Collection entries
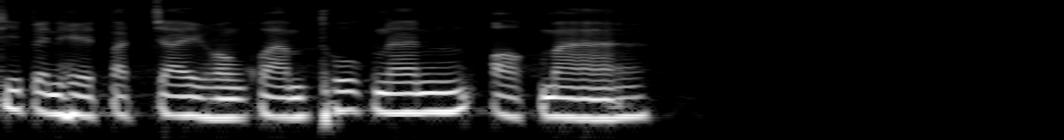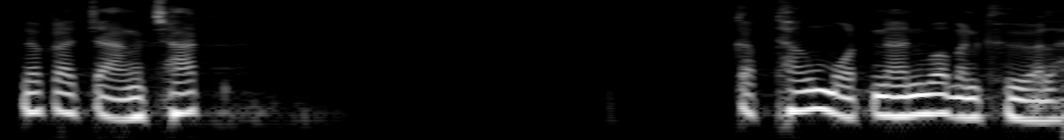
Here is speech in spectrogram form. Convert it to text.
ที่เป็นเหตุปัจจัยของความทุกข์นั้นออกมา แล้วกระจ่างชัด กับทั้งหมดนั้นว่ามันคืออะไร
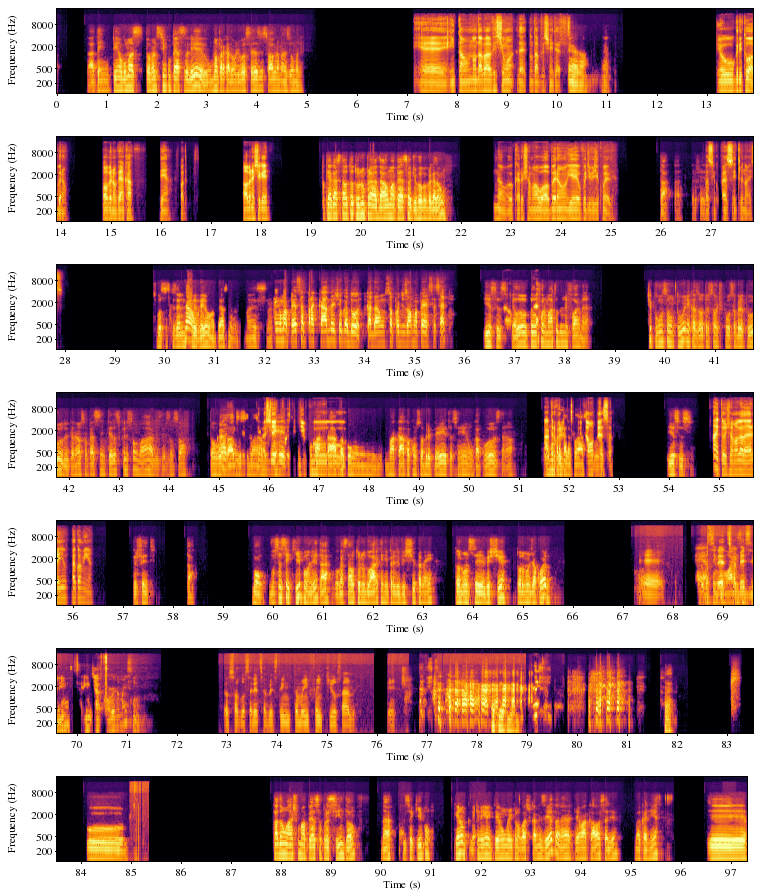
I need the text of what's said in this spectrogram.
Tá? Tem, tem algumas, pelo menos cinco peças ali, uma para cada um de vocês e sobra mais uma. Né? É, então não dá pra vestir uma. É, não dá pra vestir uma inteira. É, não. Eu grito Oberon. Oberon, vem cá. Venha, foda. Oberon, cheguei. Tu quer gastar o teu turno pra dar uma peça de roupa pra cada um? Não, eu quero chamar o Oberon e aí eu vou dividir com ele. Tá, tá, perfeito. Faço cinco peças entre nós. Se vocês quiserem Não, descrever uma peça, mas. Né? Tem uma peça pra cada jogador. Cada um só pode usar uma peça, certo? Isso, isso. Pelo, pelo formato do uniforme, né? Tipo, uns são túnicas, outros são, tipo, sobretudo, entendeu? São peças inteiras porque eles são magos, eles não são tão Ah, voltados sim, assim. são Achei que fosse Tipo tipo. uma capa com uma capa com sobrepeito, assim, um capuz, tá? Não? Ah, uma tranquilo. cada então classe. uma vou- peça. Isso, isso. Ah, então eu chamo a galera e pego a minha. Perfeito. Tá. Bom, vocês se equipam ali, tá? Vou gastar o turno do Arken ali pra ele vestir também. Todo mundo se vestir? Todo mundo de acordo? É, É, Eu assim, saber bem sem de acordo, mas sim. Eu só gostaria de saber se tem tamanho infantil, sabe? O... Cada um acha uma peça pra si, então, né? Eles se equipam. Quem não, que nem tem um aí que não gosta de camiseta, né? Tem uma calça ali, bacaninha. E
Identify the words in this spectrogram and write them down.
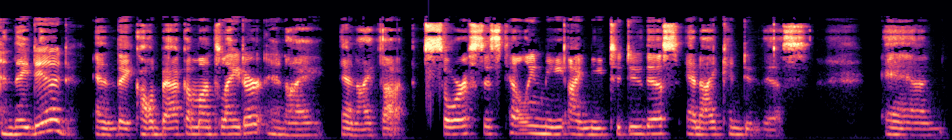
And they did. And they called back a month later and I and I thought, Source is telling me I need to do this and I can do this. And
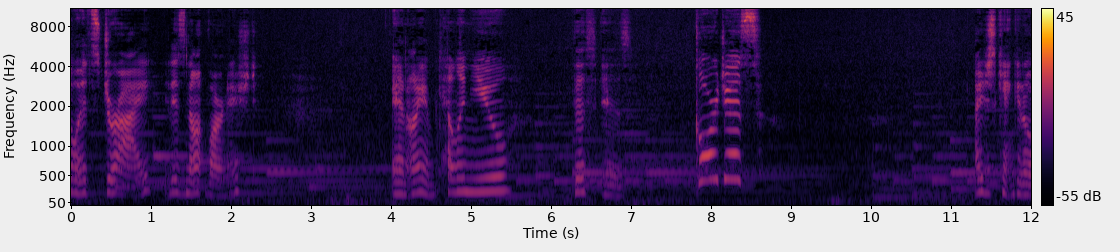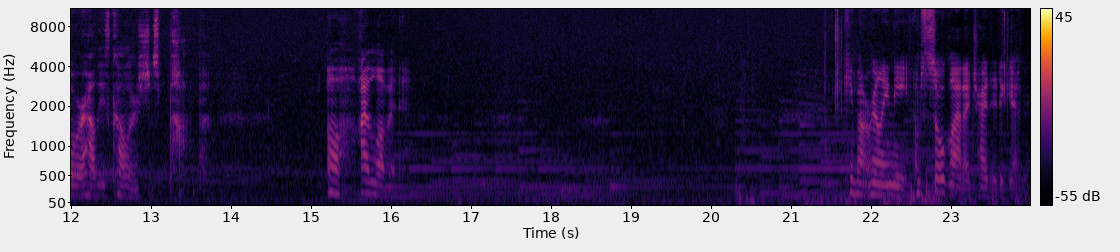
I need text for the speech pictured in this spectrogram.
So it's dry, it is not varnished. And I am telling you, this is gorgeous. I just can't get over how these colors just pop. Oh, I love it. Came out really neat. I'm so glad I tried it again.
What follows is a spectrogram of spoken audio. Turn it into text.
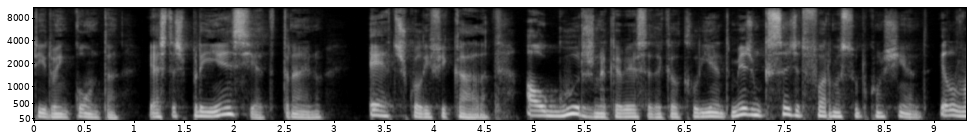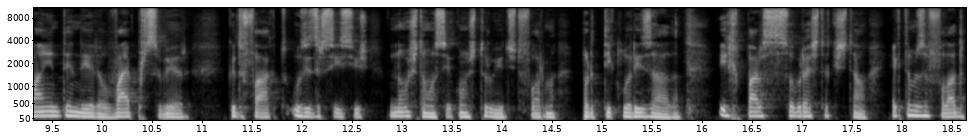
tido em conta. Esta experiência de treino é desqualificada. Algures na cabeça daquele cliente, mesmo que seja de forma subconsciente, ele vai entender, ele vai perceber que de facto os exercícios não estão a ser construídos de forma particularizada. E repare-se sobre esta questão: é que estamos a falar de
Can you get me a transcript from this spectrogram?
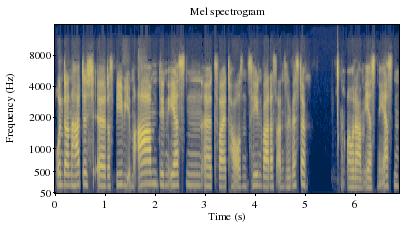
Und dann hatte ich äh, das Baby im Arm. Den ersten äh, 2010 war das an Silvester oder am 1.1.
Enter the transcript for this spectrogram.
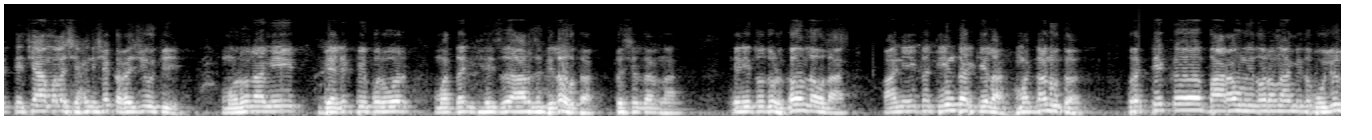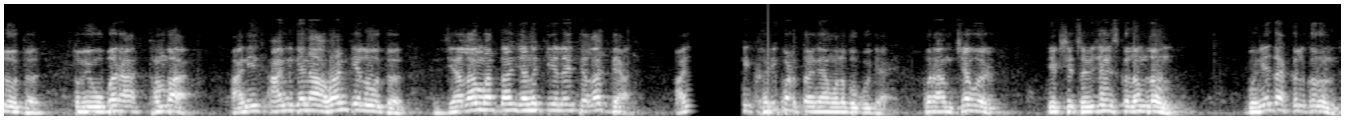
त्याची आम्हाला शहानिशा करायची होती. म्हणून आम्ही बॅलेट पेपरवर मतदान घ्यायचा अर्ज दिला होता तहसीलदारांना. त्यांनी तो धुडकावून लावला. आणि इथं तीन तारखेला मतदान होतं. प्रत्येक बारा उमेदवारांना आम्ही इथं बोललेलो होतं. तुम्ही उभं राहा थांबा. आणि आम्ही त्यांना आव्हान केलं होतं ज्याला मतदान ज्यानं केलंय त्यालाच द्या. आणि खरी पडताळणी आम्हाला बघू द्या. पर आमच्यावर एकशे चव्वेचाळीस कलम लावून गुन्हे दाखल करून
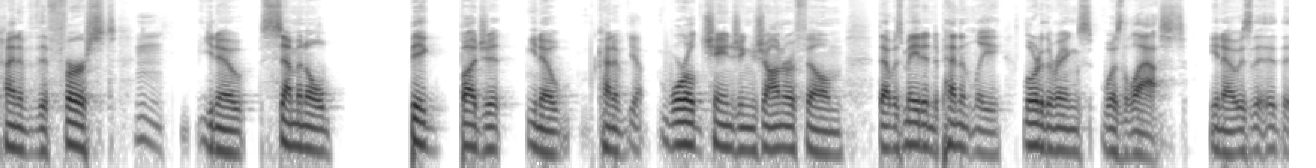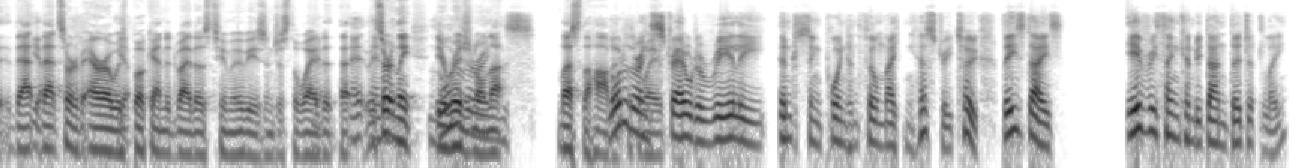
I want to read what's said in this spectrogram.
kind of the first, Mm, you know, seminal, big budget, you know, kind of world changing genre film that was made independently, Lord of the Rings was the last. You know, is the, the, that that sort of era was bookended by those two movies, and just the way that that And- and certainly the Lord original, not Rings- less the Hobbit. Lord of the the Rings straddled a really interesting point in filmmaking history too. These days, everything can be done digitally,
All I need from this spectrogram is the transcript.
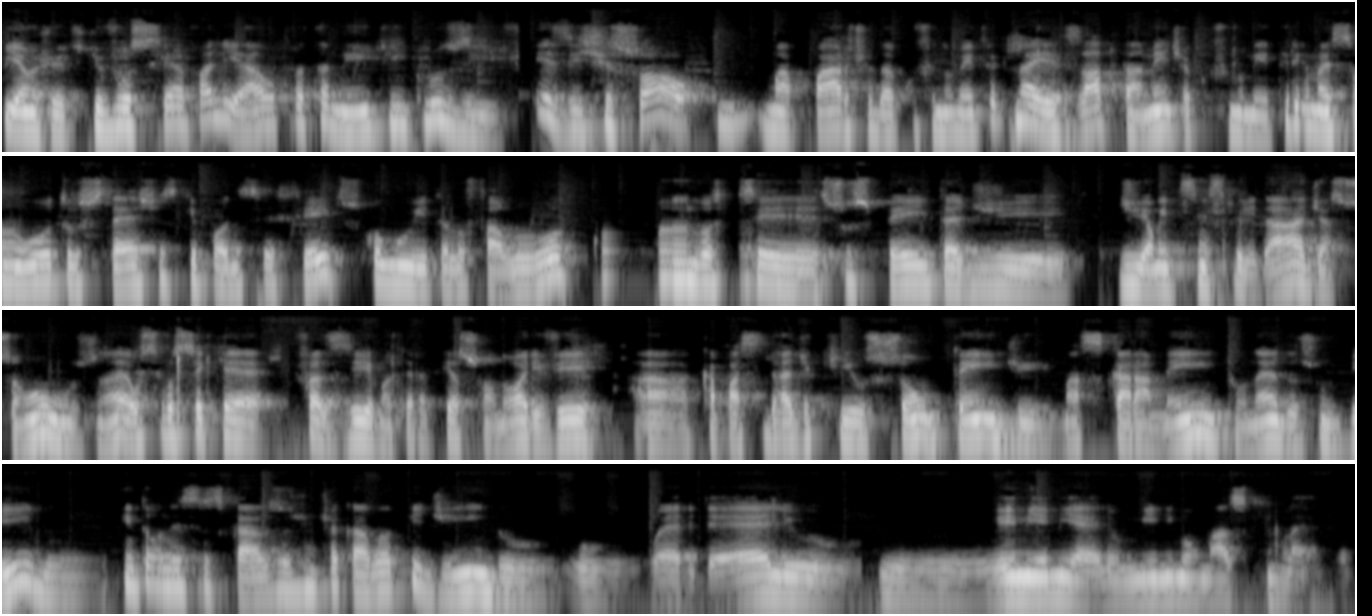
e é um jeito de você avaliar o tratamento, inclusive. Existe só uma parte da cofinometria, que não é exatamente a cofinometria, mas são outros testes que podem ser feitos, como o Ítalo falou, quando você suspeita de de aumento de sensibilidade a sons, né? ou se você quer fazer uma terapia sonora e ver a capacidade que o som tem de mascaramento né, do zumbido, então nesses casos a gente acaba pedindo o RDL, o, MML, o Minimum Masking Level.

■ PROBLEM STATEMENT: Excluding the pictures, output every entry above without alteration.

■ EXPECTED ANSWER:
Here is speech in spectrogram form. Convert it to text.
ที่เป็นเหตุปัจจัยของความทุกข์นั้นออกมา แล้วกระจ่างชัด กับทั้งหมดนั้นว่ามันคืออะไร
I need the text of what's said in this spectrogram.
Tá? Tem, tem algumas, pelo menos cinco peças ali, uma para cada um de vocês e sobra mais uma. Né? É, então não dá pra vestir uma. É, não dá pra vestir uma inteira. É, não. Eu grito Oberon. Oberon, vem cá. Venha, foda. Oberon, cheguei. Tu quer gastar o teu turno pra dar uma peça de roupa pra cada um? Não, eu quero chamar o Oberon e aí eu vou dividir com ele. Tá, tá, perfeito. Faço cinco peças entre nós. Se vocês quiserem Não, descrever uma peça, mas. Né? Tem uma peça pra cada jogador. Cada um só pode usar uma peça, certo? Isso, isso. Pelo, pelo formato do uniforme, né? Tipo, uns são túnicas, outros são, tipo, sobretudo, entendeu? São peças inteiras porque eles são magos, eles não são tão Ah, voltados sim, assim. são Achei que fosse Tipo tipo. uma capa com uma capa com sobrepeito, assim, um capuz, tá? Não? Ah, uma tranquilo. cada então classe. uma vou- peça. Isso, isso. Ah, então eu chamo a galera e pego a minha. Perfeito. Tá. Bom, vocês se equipam ali, tá? Vou gastar o turno do Arken ali pra ele vestir também. Todo mundo se vestir? Todo mundo de acordo? É, É, Eu assim, saber bem sem de acordo, mas sim. Eu só gostaria de saber se tem tamanho infantil, sabe? O... Cada um acha uma peça pra si, então, né? Eles se equipam. Quem não, que nem tem um aí que não gosta de camiseta, né? Tem uma calça ali, bacaninha. E
Identify the words in this spectrogram and write them down.
And they did. And they called back a month later and I and I thought, Source is telling me I need to do this and I can do this. And
I need text for the speech pictured in this spectrogram.
So it's dry, it is not varnished. And I am telling you, this is gorgeous. I just can't get over how these colors just pop. Oh, I love it. Came out really neat. I'm so glad I tried it again.
What follows is a spectrogram of spoken audio. Turn it into text.
tido em conta. Esta experiência de treino é desqualificada. Algures na cabeça daquele cliente, mesmo que seja de forma subconsciente, ele vai entender, ele vai perceber que de facto os exercícios não estão a ser construídos de forma particularizada. E repare-se sobre esta questão: é que estamos a falar de
Can you get me a transcript from this spectrogram?
Und dann hatte ich äh, das Baby im Arm. Den ersten äh, 2010 war das an Silvester oder am 1.1.
Enter the transcript for this spectrogram.
त्याची आम्हाला शहानिशा करायची होती. म्हणून आम्ही बॅलेट पेपरवर मतदान घ्यायचा अर्ज दिला होता तहसीलदारांना. त्यांनी तो धुडकावून लावला. आणि इथं तीन तारखेला मतदान होतं. प्रत्येक बारा उमेदवारांना आम्ही इथं बोललेलो होतं. तुम्ही उभं राहा थांबा. आणि आम्ही त्यांना आव्हान केलं होतं ज्याला मतदान ज्यानं केलंय त्यालाच द्या. आणि खरी पडताळणी आम्हाला बघू द्या. पर आमच्यावर एकशे चव्वेचाळीस कलम लावून गुन्हे दाखल करून
I want to read what's said in this spectrogram.
kind of the first, Mm, you know, seminal, big budget, you know, kind of world changing genre film that was made independently, Lord of the Rings was the last. You know, is the, the, that that sort of era was bookended by those two movies, and just the way that that And- and certainly the Lord original, not Rings- less the Hobbit. Lord of the the Rings straddled a really interesting point in filmmaking history too. These days, everything can be done digitally,
All I need from this spectrogram is the transcript.
e é um jeito de você avaliar o tratamento, inclusive. Existe só uma parte da cofinometria, que não é exatamente a cofinometria, mas são outros testes que podem ser feitos, como o Ítalo falou, quando você suspeita de de aumento de sensibilidade a sons, né? ou se você quer fazer uma terapia sonora e ver a capacidade que o som tem de mascaramento né, do zumbido, então nesses casos a gente acaba pedindo o RDL, o, MML, o Minimum Masking Level.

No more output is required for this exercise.